Last month, our librarian invited some of us to the Book Sale at SM Megamall. In the car, I casually mentioned that it was my first time to visit Megamall again since I came back from my study. One staff from our Art Section asked me “So to which SM’s do you go?” I said “I always go to SM City North.” She said “Dun lang?” (Just there?). Amused by the incredulity in her voice I readily supplied “Oh, I also go to the other side, in Trinoma”, feeling a little proud of myself [Trinoma is just opposite SM North and is considered to be more upscale]. “Ay ganun, napakasimple naman ng buhay mo” (Is that so? Your life’s too simple). I was dumbfounded. I didn’t know what to make of the sweeping assessment of my life. I was tempted to put her on the defensive, but I catch myself. I actually managed to convince myself the comment was a cliché so I sealed my lips. Of course I was also avoiding the follow up question “So, how often do you go to SM North?” and another possible follow up “So, where and how do you spend your weekend?”

In mathematics to simplify an algebraic expression is to express it in its most basic form. This is done by performing all the operations shown in the expression that has made it look complicated. The simplified form is still equivalent to the original expression. That is, the value of the original expression and its simplified form are equal. For example, the simplified form of the expression {5[2(2x^2)+3x] – 20x^2}/15 is the expression x.

The simplified form of an expression is easier to interpret. It also frees the mathematician to transform it into other expressions should there be other quantities and relationships that need to be represented. I think this is true not only in math but also in life. We hear the call of vocation only later in life when our experiences and choices have already made us a little more “complicated”. Vocation is God’s invitation for us to be simplified. Our yes to the call is our yes to the simplifying process. In our simplified form, God will have a free-hand of transforming us back to His original plan for us without having to deal with our protestations. To live out our vocation therefore is not just live out an aspect of our life. To live it is to live our life. Our vocation is our life.

Paul received his invitation to the simplifying process in Damascus. This encounter made him re-read his life. It transformed him to what he was called to be when he was still in his mother’s womb. He wrote in Galatians 1: 13-16

You have heard, I know, the story of my former way of life in Judaism. You know that I went to extremes … But the time came when he who had set me apart before I was born and called me by his favour chose to reveal his Son to me , that I might spread to the Gentiles the good tidings concerning him.

After the Damascus experience there was no stopping this apostle to the gentiles. It was now Jesus or nothing for the man. To live one’s vocation therefore is to live in simplified form. This will allow Jesus a freehand to fashion us in Him so that we can participate in God’s plan of redemption like St. Paul did.

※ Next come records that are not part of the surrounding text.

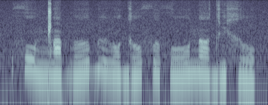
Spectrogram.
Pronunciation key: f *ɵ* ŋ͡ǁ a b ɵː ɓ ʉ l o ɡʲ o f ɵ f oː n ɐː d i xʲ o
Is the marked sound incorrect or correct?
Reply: incorrect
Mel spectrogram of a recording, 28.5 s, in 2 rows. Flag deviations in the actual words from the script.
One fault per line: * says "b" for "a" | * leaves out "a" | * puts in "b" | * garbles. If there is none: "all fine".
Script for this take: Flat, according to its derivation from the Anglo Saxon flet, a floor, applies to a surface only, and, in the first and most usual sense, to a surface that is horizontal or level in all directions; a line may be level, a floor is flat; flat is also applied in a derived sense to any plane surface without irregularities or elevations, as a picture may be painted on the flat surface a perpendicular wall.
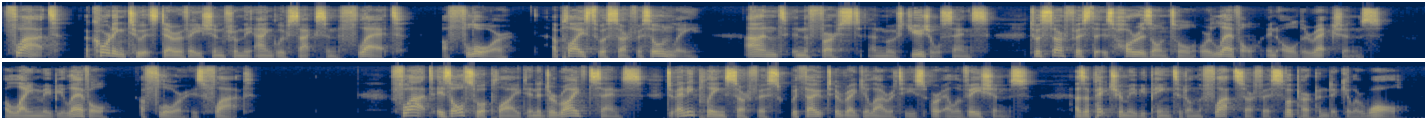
all fine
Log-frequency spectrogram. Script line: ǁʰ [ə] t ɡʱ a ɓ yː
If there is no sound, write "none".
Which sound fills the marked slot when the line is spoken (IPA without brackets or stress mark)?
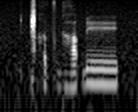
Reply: ə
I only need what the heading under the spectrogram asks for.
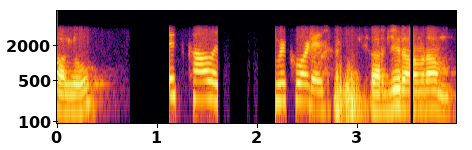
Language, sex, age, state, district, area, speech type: Dogri, male, 18-30, Jammu and Kashmir, Reasi, urban, conversation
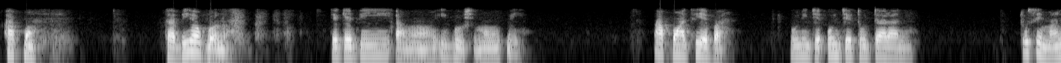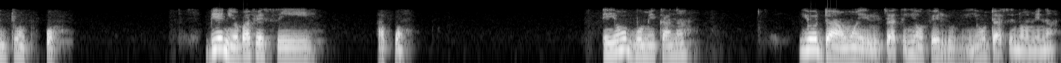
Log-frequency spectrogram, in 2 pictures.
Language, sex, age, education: Yoruba, female, 60+, tertiary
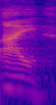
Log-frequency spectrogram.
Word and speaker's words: hay: All of this is just normal existential ay. The pronunciation ends up being the same because the H is silent again and you end up with the A and the Y or the I sound.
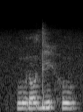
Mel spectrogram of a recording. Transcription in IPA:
u˧ ɾ o˦ d i˦ h u˧

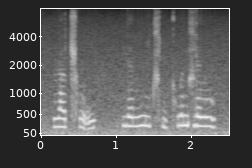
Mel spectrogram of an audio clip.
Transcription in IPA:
ɻ ä˧˥ ʈ͡ʂʰ ʊ̰˨˩˦ ŋ | p j ɛ˧˥ n n̪ i˧˥ t͡ɕʰ ḭ˨˩ kʰ w ə˥˧ n ɕ j ɛ˥˧ l u˥˩

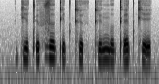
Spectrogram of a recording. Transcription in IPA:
kʲ ə tʼ ʏ f z əː kʼ e t kʰ ʏ θ kʰ ʏ ŋ ɤ kʼ ɛ t kʰ e

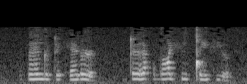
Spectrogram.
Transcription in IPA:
p æ̃ d ʌ ʈ ɪ h ɛ ɽ ə˞ | ʈ ə | dˤ æ fʲ ə̃ ǃ ɪ fʲ ʊ

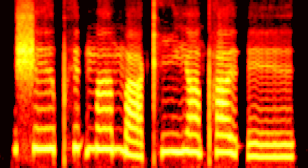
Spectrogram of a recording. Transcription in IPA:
ʃ e˦ ɪ̯ pʰ ɪ˦ ʔ m ã˦ m ä˨ kʰ i˦ j ã˦˨ pʰ a˦˨ ɪ̯ ʔ e˨ ɪ̯

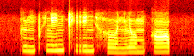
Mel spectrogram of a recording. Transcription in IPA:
k ɯ˧ ŋ pʰ l i˥˩ n kʰ r i˦˥ n h oː˩˦ n l o˦˥ m k ɔː˦˥ p̚

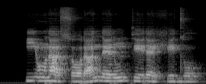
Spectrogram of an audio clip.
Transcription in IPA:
j ɔ̃˧ ɾ a˨ s ɔ˨ ɾ a˨˦ n ɛ˧ ɾ ũ˦ k e˧ ɾ ɛ˨ ʃ e˧ d o˧

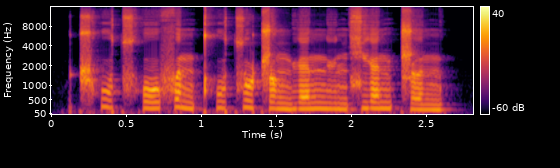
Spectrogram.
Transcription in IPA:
ʈ͡ʂʰ u˥˨ t͡sʰ o˨˦ ʊ̯ f ə˥˨ n t̪ʰ u˨˦ t͡s u˥˨ ʈ͡ʂ ɤ˨˩ ŋ ɥ ɛ˨˦ n̪ y˨˩ n ɕ j ɛ˦ n ʈ͡ʂ ə˨˩ n

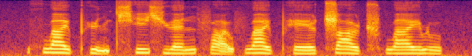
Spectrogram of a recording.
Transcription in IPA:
x w a˥˩ ɪ̯ pʰ y̰˨˩ n t͡ɕʰ i˥ ɕ ɥ ɛ˧˥ n f ɑ̰˨˩ ʊ̯ f w a˥˩ ɪ̯ pʰ e˧˥ ɪ̯ ʈ͡ʂ ɑ˥˩ ʊ̯ ʈ͡ʂʰ w a˥ ɪ̯ ɻ u˨

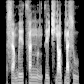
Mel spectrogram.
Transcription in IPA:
s ä˧˥ m w e˥ ɪ̯ t̪ʰ a˥ n n̪ ɤ˨˩ ŋ t̪ e˥˩ ɪ̯ t͡ɕʰ j ɑ˥ ʊ̯ p j ä˥ s u˥˩

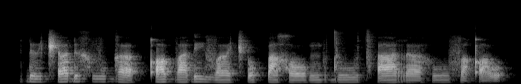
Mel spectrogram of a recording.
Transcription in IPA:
ɗ ɨ t͡ʃʼ ɐ ɗ ɨ x v u ɡ ɐː | qʼ o b a ɗ i v ɐː t͡ʃʼ o k͡p a χ oː ŋ͡m u d uː t͡sʼ a r ɐː h uː f ɐ qʼ oː

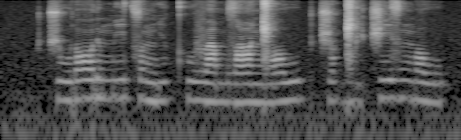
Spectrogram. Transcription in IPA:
t͡ʃ u ɾ ɔ ɾ ɨ m i t͡s ɔ ŋ i kʷʰ ɨ v a m zˤ a ŋ͡ǁ ɔ w | t͡ʃ ɔ ɡ͡ǁ i t͡ʃ i z ŋ ɔ w

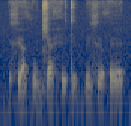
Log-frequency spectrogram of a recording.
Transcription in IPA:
xʲ ɑ˦ θ u˧ d͡ʑ æ˦ h ɪ˨ t ɪ˧ k͡p ɪ˦ xʲ ʌ˦ θ ɛ˧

If only the simplifying process is as easy as going to just the nearest SM branch.

(SM is a chain of shopping malls in Philippines.)